But the radio waves also increase the bunch of every electron to a faintly different energy, and hence individual bunches differ in how rapidly they reach their target object. This timing difference is known as jitter, and it decreased the teams’ abilities to analyze rapid processes and precisely timestamp the way a target alters with time.
To get around this, the terahertz technique splits the laser beam into two. While one beam strikes the copper electrode and produces bunches of electrons as before, the other beam produces the terahertz radiation pulses for reducing these bunches of electrons. Since they were created by the same beam of a laser beam, terahertz pulses and electron bunches are currently synchronized with one another, decreasing the timing jitter between these bunches of electrons.
Down to the Femtosecond
According to the researchers, a major breakthrough for this study was the development of a particle accelerator cavity, known as the compressor. This meticulously machined hunk of metal is sufficiently compact to be placed in the palm of a hand. Terahertz pulses within the device reduce these bunches of electrons and give them an effective and targeted push.
Consequently, the researchers could compress these bunches of electrons, and hence they last only quadrillionths of a second, or a few tens of femtoseconds. That is not as much compression as currently achieved by traditional radio-frequency techniques, but according to the scientists, the potential to concurrently reduce the jitter renders the terahertz technique promising.
Moreover, the more compact compressors enabled by the terahertz technique would mean lower cost as opposed to the radio-frequency technology.
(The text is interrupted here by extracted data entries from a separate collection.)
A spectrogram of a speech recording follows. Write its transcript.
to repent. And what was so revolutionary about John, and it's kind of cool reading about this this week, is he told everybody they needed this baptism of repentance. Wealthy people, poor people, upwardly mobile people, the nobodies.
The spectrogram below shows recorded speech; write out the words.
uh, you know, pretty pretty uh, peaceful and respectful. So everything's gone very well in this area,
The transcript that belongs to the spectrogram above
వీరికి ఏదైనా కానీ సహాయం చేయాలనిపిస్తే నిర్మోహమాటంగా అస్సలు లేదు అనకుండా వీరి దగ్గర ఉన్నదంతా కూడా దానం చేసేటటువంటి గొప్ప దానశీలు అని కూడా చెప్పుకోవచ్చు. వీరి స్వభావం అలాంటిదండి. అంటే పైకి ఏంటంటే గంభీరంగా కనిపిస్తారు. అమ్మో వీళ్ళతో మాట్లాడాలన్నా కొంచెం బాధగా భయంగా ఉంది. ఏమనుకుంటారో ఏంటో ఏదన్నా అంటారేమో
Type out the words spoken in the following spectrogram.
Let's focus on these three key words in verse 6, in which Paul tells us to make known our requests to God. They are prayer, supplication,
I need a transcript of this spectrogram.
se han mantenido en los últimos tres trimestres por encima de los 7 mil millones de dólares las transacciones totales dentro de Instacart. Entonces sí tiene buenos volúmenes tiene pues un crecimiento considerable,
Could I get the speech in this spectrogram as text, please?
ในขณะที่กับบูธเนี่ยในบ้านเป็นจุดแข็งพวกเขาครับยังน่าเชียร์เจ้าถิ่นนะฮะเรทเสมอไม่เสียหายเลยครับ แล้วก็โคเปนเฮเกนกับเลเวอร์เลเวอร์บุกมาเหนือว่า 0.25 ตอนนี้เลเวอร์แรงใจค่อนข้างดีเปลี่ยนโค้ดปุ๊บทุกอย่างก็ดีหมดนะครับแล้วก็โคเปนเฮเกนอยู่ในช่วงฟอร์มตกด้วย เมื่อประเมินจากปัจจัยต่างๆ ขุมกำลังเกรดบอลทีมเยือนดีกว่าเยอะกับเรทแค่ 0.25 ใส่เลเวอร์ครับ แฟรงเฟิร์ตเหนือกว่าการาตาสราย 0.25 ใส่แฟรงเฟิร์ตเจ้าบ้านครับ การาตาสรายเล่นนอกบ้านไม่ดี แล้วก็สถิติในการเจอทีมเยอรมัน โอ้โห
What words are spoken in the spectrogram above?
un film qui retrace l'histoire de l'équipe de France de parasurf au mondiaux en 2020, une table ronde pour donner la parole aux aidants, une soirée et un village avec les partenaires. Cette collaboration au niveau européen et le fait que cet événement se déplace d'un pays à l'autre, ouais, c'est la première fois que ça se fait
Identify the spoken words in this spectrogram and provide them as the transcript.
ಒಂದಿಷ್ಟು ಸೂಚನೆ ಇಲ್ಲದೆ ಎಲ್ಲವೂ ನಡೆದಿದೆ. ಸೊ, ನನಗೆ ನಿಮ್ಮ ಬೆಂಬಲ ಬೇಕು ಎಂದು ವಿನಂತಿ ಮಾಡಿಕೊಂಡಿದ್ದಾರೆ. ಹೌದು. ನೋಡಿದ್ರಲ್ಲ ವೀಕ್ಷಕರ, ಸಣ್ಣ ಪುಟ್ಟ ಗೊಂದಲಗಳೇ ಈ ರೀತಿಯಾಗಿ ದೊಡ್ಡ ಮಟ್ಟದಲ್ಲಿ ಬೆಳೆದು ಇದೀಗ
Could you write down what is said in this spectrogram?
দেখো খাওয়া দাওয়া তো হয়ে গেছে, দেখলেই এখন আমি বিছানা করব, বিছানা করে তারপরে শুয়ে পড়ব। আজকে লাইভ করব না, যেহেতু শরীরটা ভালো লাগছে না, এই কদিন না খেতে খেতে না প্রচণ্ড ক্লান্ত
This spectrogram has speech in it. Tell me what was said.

Typical radio-frequency compression schemes produce shorter bunches but very high jitter. If you produce a compressed bunch and also reduce the jitter, then you'll be able to catch very fast processes that we’ve never been able to observe before.
Mohamed Othman, Researcher, SLAC National Accelerator Laboratory
Ultimately, the aim is to compress the beams of electron bunches down to about a femtosecond, stated the scientists. This could subsequently allow researchers to view the remarkably fast timescales of atomic behavior in important chemical reactions such as individual protons transferring between atoms or hydrogen bonds breaking, for instance, that are yet to be fully understood.
At the same time that we are investigating the physics of how these electron beams interact with these intense terahertz waves, we're also really building a tool that other scientists can use immediately to explore materials and molecules in a way that wasn't possible before. I think that's one of the most rewarding aspects of this research.
Emilio Nanni, Researcher, SLAC National Accelerator Laboratory
Nanni headed the project another SLAC researcher, with Renkai Li.
The study was financed by the DOE’s Office of Science. The MeV-UED instrument is part of SLAC’s Linac Coherent Light Source—a DOE Office of Science user facility.